(YOUR ASSIGNMENT) Nothing should be left out: repeat all the data exactly.

(DATASET ENTRIES)
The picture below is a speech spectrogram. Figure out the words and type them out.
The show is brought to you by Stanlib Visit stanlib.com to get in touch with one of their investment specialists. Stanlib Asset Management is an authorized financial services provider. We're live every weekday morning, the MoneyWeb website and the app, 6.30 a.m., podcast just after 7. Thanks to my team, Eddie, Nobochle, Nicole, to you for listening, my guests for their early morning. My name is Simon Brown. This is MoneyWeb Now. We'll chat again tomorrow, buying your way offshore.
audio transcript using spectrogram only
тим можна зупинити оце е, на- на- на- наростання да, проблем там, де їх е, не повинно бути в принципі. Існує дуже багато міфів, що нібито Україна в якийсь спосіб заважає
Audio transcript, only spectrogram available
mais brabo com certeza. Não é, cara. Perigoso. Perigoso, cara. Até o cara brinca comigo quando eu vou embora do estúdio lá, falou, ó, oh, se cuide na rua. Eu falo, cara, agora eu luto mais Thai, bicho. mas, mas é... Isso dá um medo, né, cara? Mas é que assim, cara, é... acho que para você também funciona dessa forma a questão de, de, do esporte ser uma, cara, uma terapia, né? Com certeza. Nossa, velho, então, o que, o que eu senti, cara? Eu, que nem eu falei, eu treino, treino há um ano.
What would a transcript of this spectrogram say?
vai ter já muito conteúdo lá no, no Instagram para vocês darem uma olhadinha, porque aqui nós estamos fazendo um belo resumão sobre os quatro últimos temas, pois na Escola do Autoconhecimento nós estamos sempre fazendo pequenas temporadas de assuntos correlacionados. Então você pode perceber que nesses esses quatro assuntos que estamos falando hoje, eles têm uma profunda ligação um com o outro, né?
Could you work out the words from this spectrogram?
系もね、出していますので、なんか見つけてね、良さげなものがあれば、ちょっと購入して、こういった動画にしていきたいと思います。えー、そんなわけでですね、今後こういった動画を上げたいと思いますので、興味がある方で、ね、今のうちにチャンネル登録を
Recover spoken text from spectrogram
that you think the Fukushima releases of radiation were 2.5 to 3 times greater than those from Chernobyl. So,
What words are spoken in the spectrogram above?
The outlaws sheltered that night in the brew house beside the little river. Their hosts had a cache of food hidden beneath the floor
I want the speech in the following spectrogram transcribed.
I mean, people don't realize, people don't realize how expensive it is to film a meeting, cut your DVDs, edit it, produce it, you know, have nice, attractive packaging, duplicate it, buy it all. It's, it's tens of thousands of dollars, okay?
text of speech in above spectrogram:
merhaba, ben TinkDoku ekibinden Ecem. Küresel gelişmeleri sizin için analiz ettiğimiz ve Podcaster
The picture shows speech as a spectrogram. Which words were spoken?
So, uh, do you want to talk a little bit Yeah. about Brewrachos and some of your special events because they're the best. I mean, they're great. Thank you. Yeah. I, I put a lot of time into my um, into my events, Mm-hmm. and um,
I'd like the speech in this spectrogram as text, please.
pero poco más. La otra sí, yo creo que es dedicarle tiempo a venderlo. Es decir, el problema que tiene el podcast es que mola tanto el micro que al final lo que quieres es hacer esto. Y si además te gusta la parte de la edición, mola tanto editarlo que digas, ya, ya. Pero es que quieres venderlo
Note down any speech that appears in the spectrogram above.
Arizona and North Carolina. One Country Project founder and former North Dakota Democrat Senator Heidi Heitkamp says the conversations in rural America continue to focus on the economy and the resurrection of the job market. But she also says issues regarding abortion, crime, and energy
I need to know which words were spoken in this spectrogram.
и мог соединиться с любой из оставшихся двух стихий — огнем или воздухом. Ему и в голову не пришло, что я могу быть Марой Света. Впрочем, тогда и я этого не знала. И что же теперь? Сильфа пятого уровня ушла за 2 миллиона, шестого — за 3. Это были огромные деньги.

(YOUR SOLUTION)
The picture below is a speech spectrogram. Figure out the words and type them out.
The show is brought to you by Stanlib Visit stanlib.com to get in touch with one of their investment specialists. Stanlib Asset Management is an authorized financial services provider. We're live every weekday morning, the MoneyWeb website and the app, 6.30 a.m., podcast just after 7. Thanks to my team, Eddie, Nobochle, Nicole, to you for listening, my guests for their early morning. My name is Simon Brown. This is MoneyWeb Now. We'll chat again tomorrow, buying your way offshore.
audio transcript using spectrogram only
тим можна зупинити оце е, на- на- на- наростання да, проблем там, де їх е, не повинно бути в принципі. Існує дуже багато міфів, що нібито Україна в якийсь спосіб заважає
Audio transcript, only spectrogram available
mais brabo com certeza. Não é, cara. Perigoso. Perigoso, cara. Até o cara brinca comigo quando eu vou embora do estúdio lá, falou, ó, oh, se cuide na rua. Eu falo, cara, agora eu luto mais Thai, bicho. mas, mas é... Isso dá um medo, né, cara? Mas é que assim, cara, é... acho que para você também funciona dessa forma a questão de, de, do esporte ser uma, cara, uma terapia, né? Com certeza. Nossa, velho, então, o que, o que eu senti, cara? Eu, que nem eu falei, eu treino, treino há um ano.
What would a transcript of this spectrogram say?
vai ter já muito conteúdo lá no, no Instagram para vocês darem uma olhadinha, porque aqui nós estamos fazendo um belo resumão sobre os quatro últimos temas, pois na Escola do Autoconhecimento nós estamos sempre fazendo pequenas temporadas de assuntos correlacionados. Então você pode perceber que nesses esses quatro assuntos que estamos falando hoje, eles têm uma profunda ligação um com o outro, né?
Could you work out the words from this spectrogram?
系もね、出していますので、なんか見つけてね、良さげなものがあれば、ちょっと購入して、こういった動画にしていきたいと思います。えー、そんなわけでですね、今後こういった動画を上げたいと思いますので、興味がある方で、ね、今のうちにチャンネル登録を
Recover spoken text from spectrogram
that you think the Fukushima releases of radiation were 2.5 to 3 times greater than those from Chernobyl. So,
What words are spoken in the spectrogram above?
The outlaws sheltered that night in the brew house beside the little river. Their hosts had a cache of food hidden beneath the floor
I want the speech in the following spectrogram transcribed.
I mean, people don't realize, people don't realize how expensive it is to film a meeting, cut your DVDs, edit it, produce it, you know, have nice, attractive packaging, duplicate it, buy it all. It's, it's tens of thousands of dollars, okay?
text of speech in above spectrogram:
merhaba, ben TinkDoku ekibinden Ecem. Küresel gelişmeleri sizin için analiz ettiğimiz ve Podcaster
The picture shows speech as a spectrogram. Which words were spoken?
So, uh, do you want to talk a little bit Yeah. about Brewrachos and some of your special events because they're the best. I mean, they're great. Thank you. Yeah. I, I put a lot of time into my um, into my events, Mm-hmm. and um,
I'd like the speech in this spectrogram as text, please.
pero poco más. La otra sí, yo creo que es dedicarle tiempo a venderlo. Es decir, el problema que tiene el podcast es que mola tanto el micro que al final lo que quieres es hacer esto. Y si además te gusta la parte de la edición, mola tanto editarlo que digas, ya, ya. Pero es que quieres venderlo
Note down any speech that appears in the spectrogram above.
Arizona and North Carolina. One Country Project founder and former North Dakota Democrat Senator Heidi Heitkamp says the conversations in rural America continue to focus on the economy and the resurrection of the job market. But she also says issues regarding abortion, crime, and energy
I need to know which words were spoken in this spectrogram.
и мог соединиться с любой из оставшихся двух стихий — огнем или воздухом. Ему и в голову не пришло, что я могу быть Марой Света. Впрочем, тогда и я этого не знала. И что же теперь? Сильфа пятого уровня ушла за 2 миллиона, шестого — за 3. Это были огромные деньги.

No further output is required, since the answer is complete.